Two-dimensional melting of hard spheres experimentally unravelled after 60 years: First definitive experimental evidence of two-dimensional melting of hard spheres April 21st, 2017

Wood filter removes toxic dye from water April 21st, 2017

Rice crew revved for Nanocar Race: Nanocar creator James Tour and team take on international competition with single-molecule marvel April 20th, 2017

Better living through pressure: Functional nanomaterials made easy April 19th, 2017

Materials/Metamaterials

Two-dimensional melting of hard spheres experimentally unravelled after 60 years: First definitive experimental evidence of two-dimensional melting of hard spheres April 21st, 2017

National Conference on Nanomaterials, (NCN-2017) April 21st, 2017

Forge Nano 2017: 1st Quarter Media Update April 20th, 2017

Making Batteries From Waste Glass Bottles: UCR researchers are turning glass bottles into high performance lithium-ion batteries for electric vehicles and personal electronics April 19th, 2017

Announcements

Two-dimensional melting of hard spheres experimentally unravelled after 60 years: First definitive experimental evidence of two-dimensional melting of hard spheres April 21st, 2017

National Conference on Nanomaterials, (NCN-2017) April 21st, 2017

NanoMONITOR shares its latest developments concerning the NanoMONITOR Software and the Monitoring stations April 21st, 2017

Nanomechanics, Inc. Unveils New Product at ICMCTF Show April 25th: Nanoindentation experts will launch the new Gemini that measures the interaction of two objects that are sliding across each other – not merely making contact April 21st, 2017

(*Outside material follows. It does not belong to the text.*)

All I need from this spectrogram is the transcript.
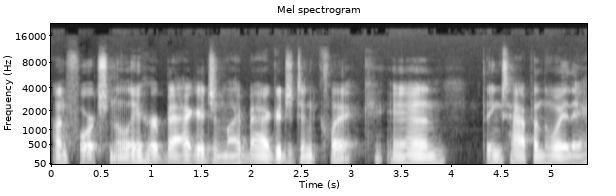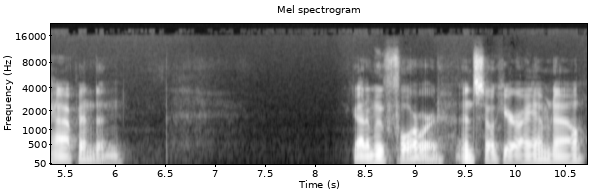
unfortunately, her baggage and my baggage didn't click, and things happened the way they happened, and you got to move forward. And so here I am now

Military

Nano-SPEARs gently measure electrical signals in small animals: Rice University's tiny needles simplify data gathering to probe diseases, test drugs April 17th, 2017

New technology could offer cheaper, faster food testing: Specialized droplets interact with bacteria and can be analyzed using a smartphone April 7th, 2017

Teri Odom and Richard Van Duyne Honored by Department of Defense: Each will receive $3 million over five years to conduct high-risk, high-payoff research March 31st, 2017

NIST physicists show ion pairs perform enhanced 'spooky action' March 30th, 2017

Textiles/Clothing

New ultrafast flexible and transparent memory devices could herald new era of electronics April 1st, 2017

'Back to the Future' inspires solar nanotech-powered clothing November 15th, 2016

Engineers develop new magnetic ink to print self-healing devices that heal in record time November 7th, 2016

Stretchy supercapacitors power wearable electronics August 25th, 2016

Fuel Cells

Promising results obtained with a new electrocatalyst that reduces the need for platinum: Researchers from Aalto University have succeeded in manufacturing electrocatalysts used for storing electric energy with one-hundredth of the amount of platinum that is usually needed March 24th, 2017

Scientists boost catalytic activity for key chemical reaction in fuel cells: New platinum-based catalysts with tensile surface strain could improve fuel cell efficiency December 19th, 2016

It's basic: Alternative fuel cell technology reduces cost: Study sets performance targets for metal-free fuel cell membrane December 13th, 2016

Keeping electric car design on the right road: A closer look at the life-cycle impacts of lithium-ion batteries and proton exchange membrane fuel cells December 9th, 2016

NanoNews-Digest
The latest news from around the world, FREE



  Premium Products
NanoNews-Custom
Only the news you want to read!
 Learn More
NanoTech-Transfer
University Technology Transfer & Patents
 Learn More
NanoStrategies
Full-service, expert consulting
 Learn More











ASP
Nanotechnology Now Featured Books




NNN

The Hunger Project